detail. He was present as the representative of Prince Michael at the baptism of Prince Nicholas of Montenegro. While on his way back from Cettinge- he learned the news that Prince Michael had been assassinated (July 10, 1868), and had been succeeded by his grand- nephew. Prince Milan. The young Prince was then pursuing his studies at Paris, and the provisional government which had been estab- lished sent M. Ristich to that capital to escort him to Servia. On the Prince's arrival at Belgrade the Grand National Skupschkina was convoked, and nominated a Council of Regency, composed of three members, to govern the coun- try during the Prince's minority. M. Blasnavatz, M. Ristich^ and M. Gavrilovitch, formed this Council, which discharged its fimctions till 1872, when the Prince attained his majority. This Council then be- came a Ministry in which M. Ristich held the portfolio for Foreign Affairs, and on the decease of his colleague. Col. Blasnavatz, he became President of the Coimcil. He afterwards withdrew from pub- lic life for two years until the insurrection occurred in Herzego- vina, when he became Minister lor Foreign Affairs. In May, 1876, he and his friends returned to ofBce, which they had been obliged to resign eight months previously in consequence of the diplomatic pressure of the Cabinets of Vienna, Berlin, and St. Petersburg. He held the office of Foreign Minister during the disastrous war with Turkey (1877), in which the Ser- vians were thoroughly defeated. In 1878 he was sent to the Congress of Berlin.
RISTORI, Adelaide, tragic ac- tress, born at Cividale, in Friuli, in 1821, being the child of a poor actor, was trained at a very early age for the stage. She appears to have risen through a long series of strug- gles to the eminence she ultimately attained. Having accepted in 1855
an engagement in Paris, she sought the favour of a French audience as an interpreter of the tragic muse at the very time that Rachel was in the zenith of her fame.
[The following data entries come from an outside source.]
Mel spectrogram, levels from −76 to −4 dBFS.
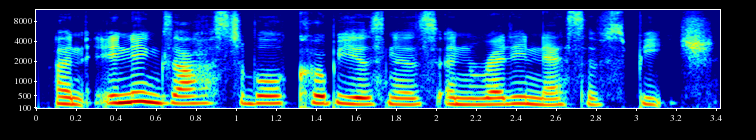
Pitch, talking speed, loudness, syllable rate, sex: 235 Hz, 125 wpm, -16 LUFS, 4.7 syllables/s, female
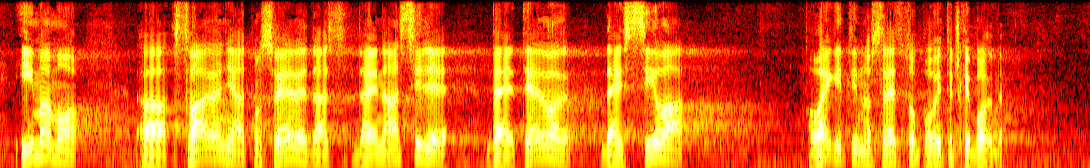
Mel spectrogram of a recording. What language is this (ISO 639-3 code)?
srp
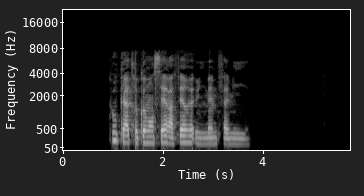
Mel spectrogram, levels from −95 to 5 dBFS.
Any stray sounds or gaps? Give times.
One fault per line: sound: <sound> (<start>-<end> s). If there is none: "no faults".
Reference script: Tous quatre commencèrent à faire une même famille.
no faults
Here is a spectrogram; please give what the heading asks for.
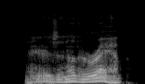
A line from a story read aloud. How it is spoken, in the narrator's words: Wass murmured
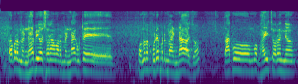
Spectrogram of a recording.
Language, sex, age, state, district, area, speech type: Odia, male, 45-60, Odisha, Subarnapur, urban, spontaneous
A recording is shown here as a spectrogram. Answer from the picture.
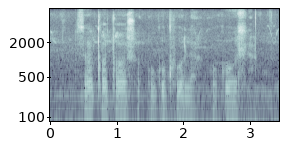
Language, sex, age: Xhosa, male, 33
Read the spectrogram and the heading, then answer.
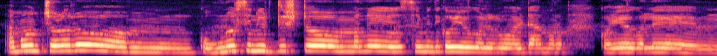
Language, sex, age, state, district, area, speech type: Odia, female, 18-30, Odisha, Kalahandi, rural, spontaneous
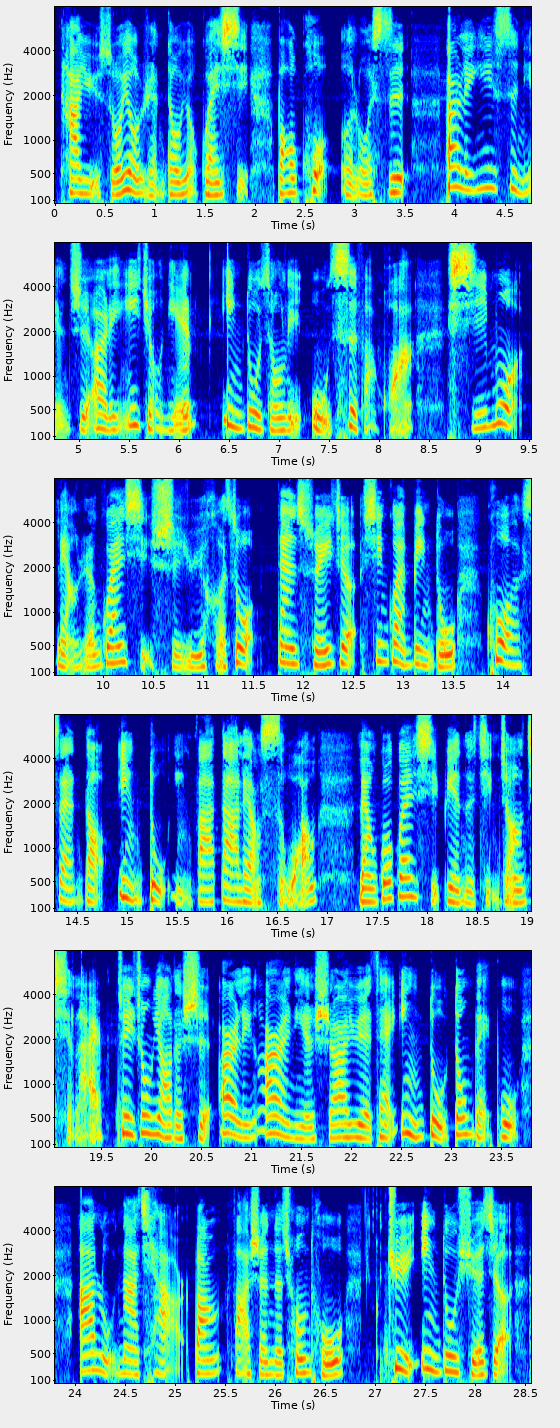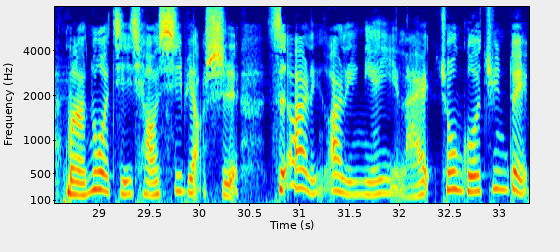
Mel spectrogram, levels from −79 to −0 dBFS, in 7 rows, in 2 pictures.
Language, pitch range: Chinese, 195-250 Hz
Her ap- pearance at such a period was re- garded by the French as an open challenge to contest the supremacy of their tragic queen, and they as- sembled much more disposed to criticise than to applaud. The genius of Ristori, however, triumphed, and from that moment her position has been unassailed. Her reception in England was equally enthusiastic, and she ap- peared in Spain in 1857, in Holland in 1860, in Russia in 1861, at Con- stantinople in 1864, in the United States, and other parts of the world, with success. William I. of Prussia gave her the medal in sciences and in arts in 1862. Amongst her most famous characters are those of Medea, Lady Macbeth, Fazio, Phaedra, Deborah, Judith, Fran- cesca da Riviera, and Camilla. After an absence of fifteen years, Madame Ristori again appeared in London, June 11, 1873, and on Nov. 8 in that year she took her farewell of the English stage at the Queen's Theatre, Manchester. She is mar- ried to the Marquis d61 Grille.
RIVIERE, Briton, R.A., a dis- tinguished animal painter, was born in London, Aug. 14, 1840, being the son of Mr. W. Riviere, who was head of the drawing school at Cheltenham College, and afterwards a teacher of drawing at Oxford. He found in his father an experienced and able master, under whom he studied during the nine years he was at Cheltenham and subsequently at Oxford. While studying art in the latter place the influences, other than artistic, by which he was always surrounded, prevailed to turn his attention to classical and other scholarly matters j he entered the University, took his B.A. degree in 1867, and that of M.A. in 1873. The first pictures he exhibited were home rural scenes, as " Rest from